WORK ITEM
Exactly and only the lines from the line holding "What are the words in this spectrogram?" to the end of the records should be reproduced. Leave pictures out.

RECORDS SUPPLIED
__________

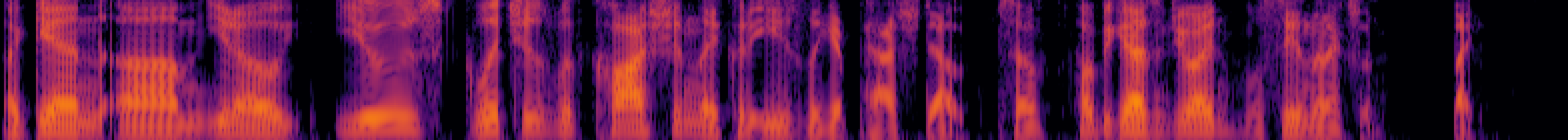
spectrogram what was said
Again, um, you know, use glitches with caution. They could easily get patched out. So hope you guys enjoyed. We'll see you in the next one.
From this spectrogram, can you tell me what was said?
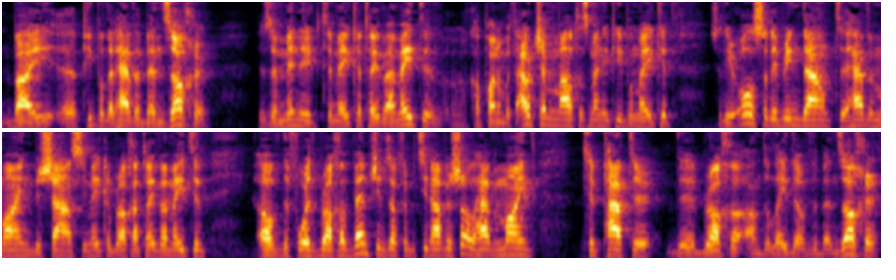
by uh, people that have a Ben Zocher, there's a minig to make a Tayva Meitiv, Kapanim without Shem Malchus, many people make it. So they also they bring down to have in mind b'shas you make a bracha toiva of the fourth bracha of benching. Dr. Betzina Abishol have in mind to pater the bracha on the leda of the ben zacher.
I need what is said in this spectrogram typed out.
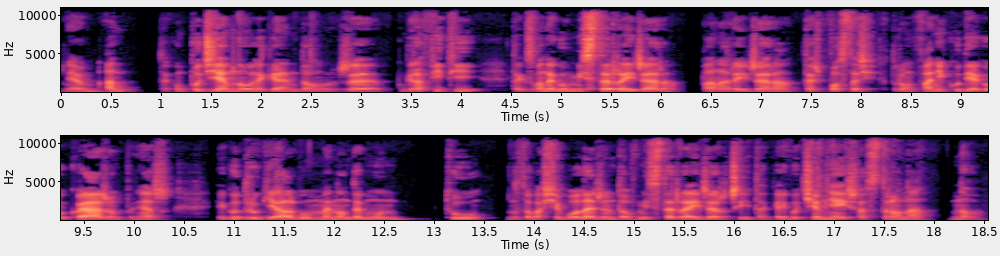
nie wiem, taką podziemną legendą, że graffiti tak zwanego Mr. Ragera, pana Ragera, też postać, którą fani Kudiego kojarzą, ponieważ jego drugi album Men on the Moon 2, no to właśnie było Legend of Mr. Rager, czyli taka jego ciemniejsza strona. No.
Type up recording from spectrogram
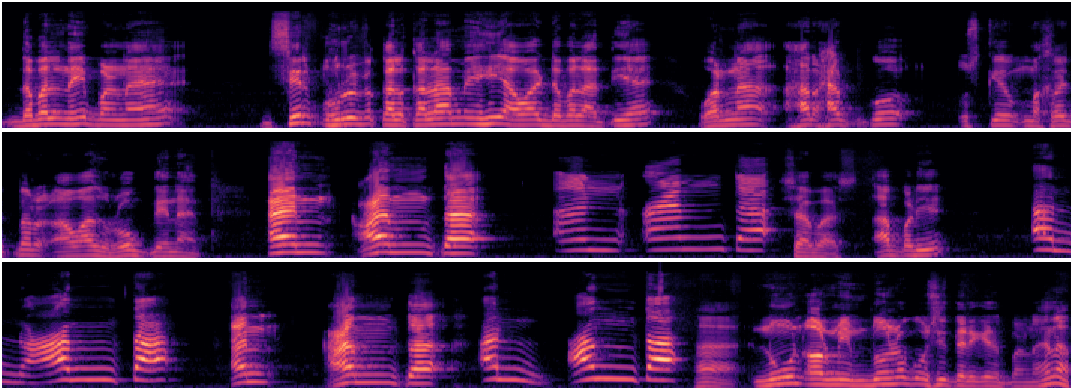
ڈبل نہیں پڑھنا ہے صرف حروف قلقلہ میں ہی آواز ڈبل آتی ہے ورنہ ہر حرف کو اس کے مخرج پر آواز روک دینا ہے۔ انعمت أنعمت شاباش آپ پڑھیے۔ أنعمت انعمت أنعمت ہاں نون اور میم دونوں کو اسی طریقے سے پڑھنا ہے نا۔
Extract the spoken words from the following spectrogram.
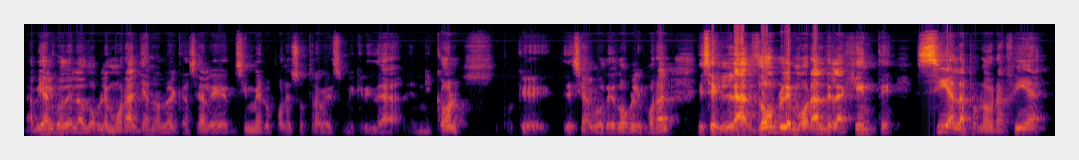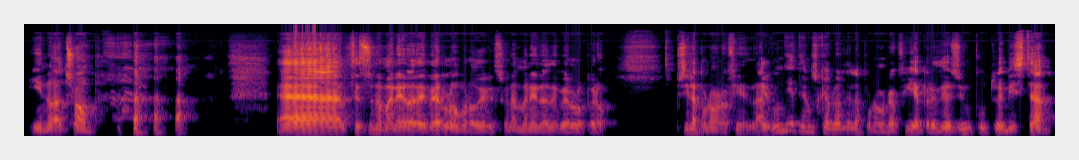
había algo de la doble moral, ya no lo alcancé a leer. Si me lo pones otra vez, mi querida Nicole, porque decía algo de doble moral. Dice, la doble moral de la gente, sí a la pornografía y no a Trump. Ah, pues es una manera de verlo, brother, es una manera de verlo, pero sí la pornografía. Algún día tenemos que hablar de la pornografía, pero desde un punto de vista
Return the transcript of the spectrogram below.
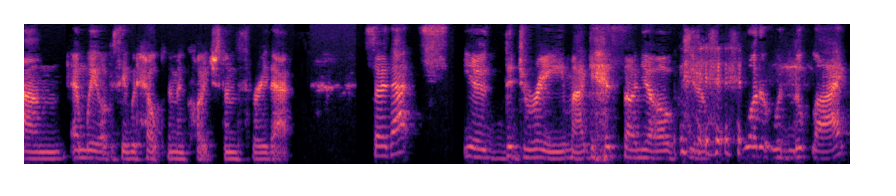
Um, and we obviously would help them and coach them through that. So that's you know the dream, I guess, Sonia, of you know what it would look like.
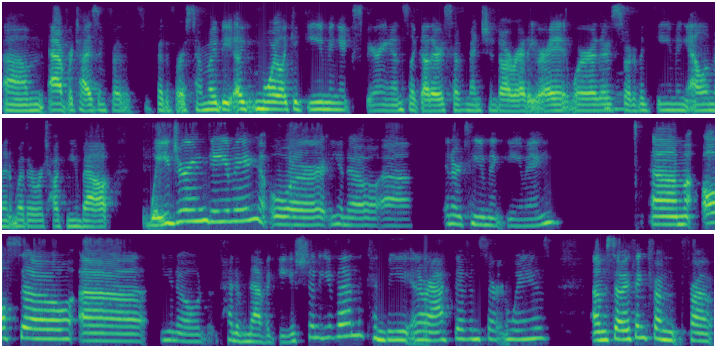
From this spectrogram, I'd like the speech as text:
um, advertising for the, for the first time. Maybe a, more like a gaming experience, like others have mentioned already, right? Where there's Mhm. sort of a gaming element, whether we're talking about wagering gaming or you know uh, entertainment gaming. Um, also, uh, you know, kind of navigation even can be interactive in certain ways. Um, so I think from from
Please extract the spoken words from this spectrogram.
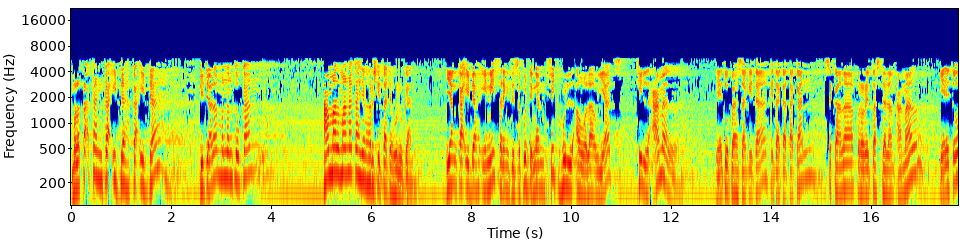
meletakkan kaidah-kaidah di dalam menentukan amal manakah yang harus kita dahulukan. Yang kaidah ini sering disebut dengan fikhul awlawiyat fil amal. Yaitu bahasa kita, kita katakan skala prioritas dalam amal, yaitu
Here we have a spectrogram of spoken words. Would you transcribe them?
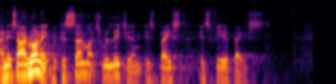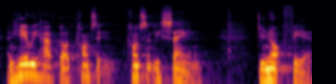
and it's ironic because so much religion is based, is fear based. And here we have God constant, constantly saying, Do not fear,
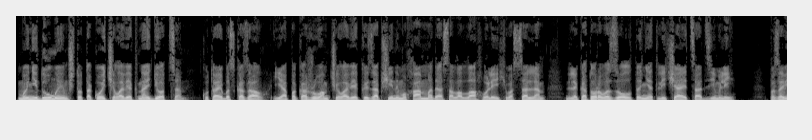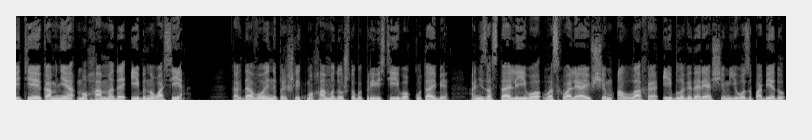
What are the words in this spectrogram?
«Мы не думаем, что такой человек найдется». Кутайба сказал, «Я покажу вам человека из общины Мухаммада, салаллаху алейхи вассалям, для которого золото не отличается от земли. Позовите ко мне Мухаммада ибн Васия». Когда воины пришли к Мухаммаду, чтобы привести его к Кутайбе, они застали его восхваляющим Аллаха и благодарящим его за победу,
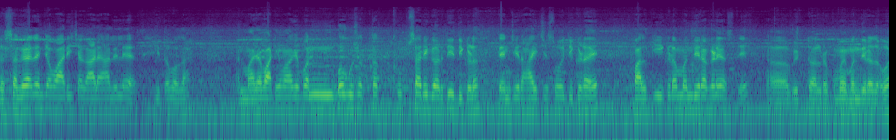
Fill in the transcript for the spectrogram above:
तर सगळ्या त्यांच्या वारीच्या गाड्या आलेल्या आहेत. इथं बघा. आणि माझ्या पाठीमागे पण बघू शकतात खूप सारी गर्दी तिकडं. त्यांची राहायची सोय तिकडं आहे. पालखी इकडं मंदिराकडे असते विठ्ठल रुक्मय मंदिराजवळ.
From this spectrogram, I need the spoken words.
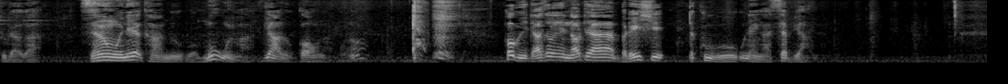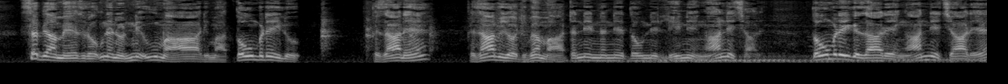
ဆိုတာက ဇံဝင်တဲ့အခါမျိုးပေါ့မှုဝင်မှာပြလို့ကောင်းတာပေါ့နော်ဟုတ်ပြီဒါဆိုရင်နောက်ထပ်ဗရိတ်ရှိတစ်ခုကိုဥနိုင်ကဆက်ပြမယ်ဆက်ပြမယ်ဆိုတော့ဥနိုင်တို့နှစ်ဦးမှာဒီမှာ3ပရိတ်လို့ကစားတယ်ကစားပြီးတော့ဒီဘက်မှာ1နှစ်2နှစ်3နှစ်4နှစ်5နှစ်ချတယ်3ပရိတ်ကစားတယ်5နှစ်ချတယ်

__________

THE COMPLETED TASK
What are the words in this spectrogram?
«Мы не думаем, что такой человек найдется». Кутайба сказал, «Я покажу вам человека из общины Мухаммада, салаллаху алейхи вассалям, для которого золото не отличается от земли. Позовите ко мне Мухаммада ибн Васия». Когда воины пришли к Мухаммаду, чтобы привести его к Кутайбе, они застали его восхваляющим Аллаха и благодарящим его за победу,
Fill in the transcript for the spectrogram above:
तर सगळ्या त्यांच्या वारीच्या गाड्या आलेल्या आहेत. इथं बघा. आणि माझ्या पाठीमागे पण बघू शकतात खूप सारी गर्दी तिकडं. त्यांची राहायची सोय तिकडं आहे. पालखी इकडं मंदिराकडे असते विठ्ठल रुक्मय मंदिराजवळ.
From this spectrogram, I need the spoken words.
ဆိုတာက ဇံဝင်တဲ့အခါမျိုးပေါ့မှုဝင်မှာပြလို့ကောင်းတာပေါ့နော်ဟုတ်ပြီဒါဆိုရင်နောက်ထပ်ဗရိတ်ရှိတစ်ခုကိုဥနိုင်ကဆက်ပြမယ်ဆက်ပြမယ်ဆိုတော့ဥနိုင်တို့နှစ်ဦးမှာဒီမှာ3ပရိတ်လို့ကစားတယ်ကစားပြီးတော့ဒီဘက်မှာ1နှစ်2နှစ်3နှစ်4နှစ်5နှစ်ချတယ်3ပရိတ်ကစားတယ်5နှစ်ချတယ်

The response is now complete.